▶ **Material provided**:
○ ○ ○ ○
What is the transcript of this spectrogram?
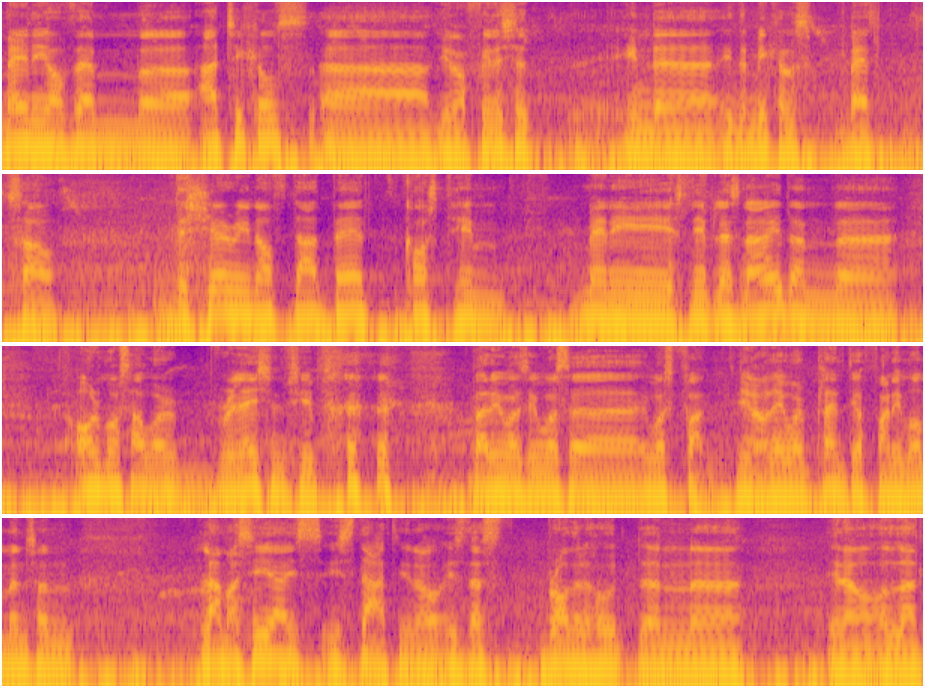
Many of them uh, articles, uh, you know, finished in the in the Mikel's bed. So the sharing of that bed cost him many sleepless nights and uh, almost our relationship. but it was it was uh, it was fun. You know, there were plenty of funny moments and La Masia is, is that. You know, is that brotherhood and uh, you know all that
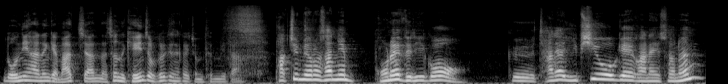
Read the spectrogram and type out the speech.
논의하는 게 맞지 않나. 저는 개인적으로 그렇게 생각이 좀 듭니다. 박준 변호사님 보내드리고 그 자녀 입시 의혹에 관해서는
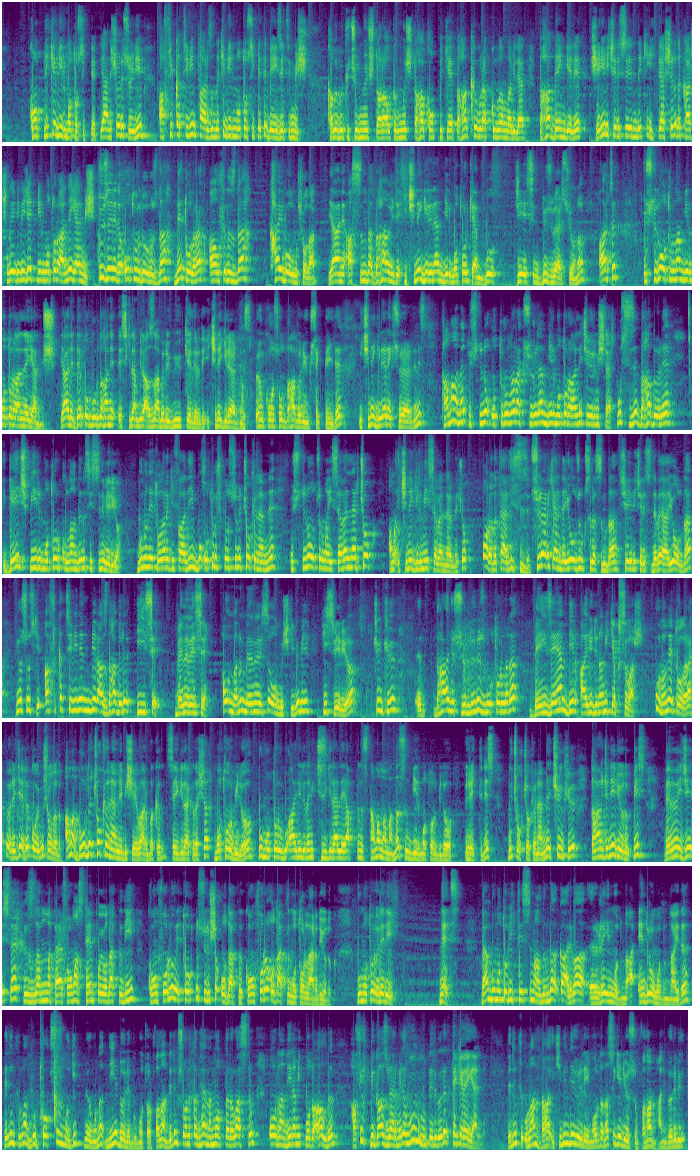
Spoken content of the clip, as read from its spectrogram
komplike bir motosiklet. Yani şöyle söyleyeyim, Afrika Twin tarzındaki bir motosiklete benzetilmiş. Kalıbı küçülmüş, daraltılmış, daha komplike, daha kıvrak kullanılabilen, daha dengeli, şehir içerisindeki ihtiyaçları da karşılayabilecek bir motor haline gelmiş. Üzerine oturduğunuzda net olarak altınızda kaybolmuş olan, yani aslında daha önce içine girilen bir motorken bu GS'in düz versiyonu artık üstüne oturulan bir motor haline gelmiş. Yani depo burada hani eskiden biraz daha böyle büyük gelirdi. İçine girerdiniz. Ön konsol daha böyle yüksekteydi. İçine girerek sürerdiniz. Tamamen üstüne oturularak sürülen bir motor haline çevirmişler. Bu size daha böyle genç bir motor kullandığınız hissini veriyor. Bunu net olarak ifade edeyim. Bu oturuş pozisyonu çok önemli. Üstüne oturmayı sevenler çok ama içine girmeyi sevenler de çok. Orada tercih sizin. Sürerken de yolculuk sırasında şehir içerisinde veya yolda diyorsunuz ki Afrika TV'nin biraz daha böyle iyisi, BMW'si, Honda'nın BMW'si olmuş gibi bir his veriyor. Çünkü e, daha önce sürdüğünüz motorlara benzeyen bir aerodinamik yapısı var. Bunu net olarak böyle cebe koymuş olalım. Ama burada çok önemli bir şey var bakın sevgili arkadaşlar. Motor bloğu. Bu motoru bu aerodinamik çizgilerle yaptınız tamam ama nasıl bir motor bloğu ürettiniz? Bu çok çok önemli. Çünkü daha önce ne diyorduk biz? BMW GS'ler hızlanma, performans, tempoya odaklı değil, konforlu ve torklu sürüşe odaklı, konfora odaklı motorlar diyorduk. Bu motor öyle değil. Net. Ben bu motoru ilk teslim aldığımda galiba e, Rain modunda, Enduro modundaydı. Dedim ki ulan bu torksuz mu gitmiyor mu? Niye böyle bu motor falan dedim. Sonra tabii hemen modlara bastım. Oradan dinamik modu aldım. Hafif bir gaz vermeyle vuu dedi böyle tekere geldi. Dedim ki ulan daha 2000 devirdeyim orada nasıl geliyorsun falan. Hani böyle bir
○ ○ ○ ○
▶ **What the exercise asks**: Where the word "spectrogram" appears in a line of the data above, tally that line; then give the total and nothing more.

▶ **Response box**: 3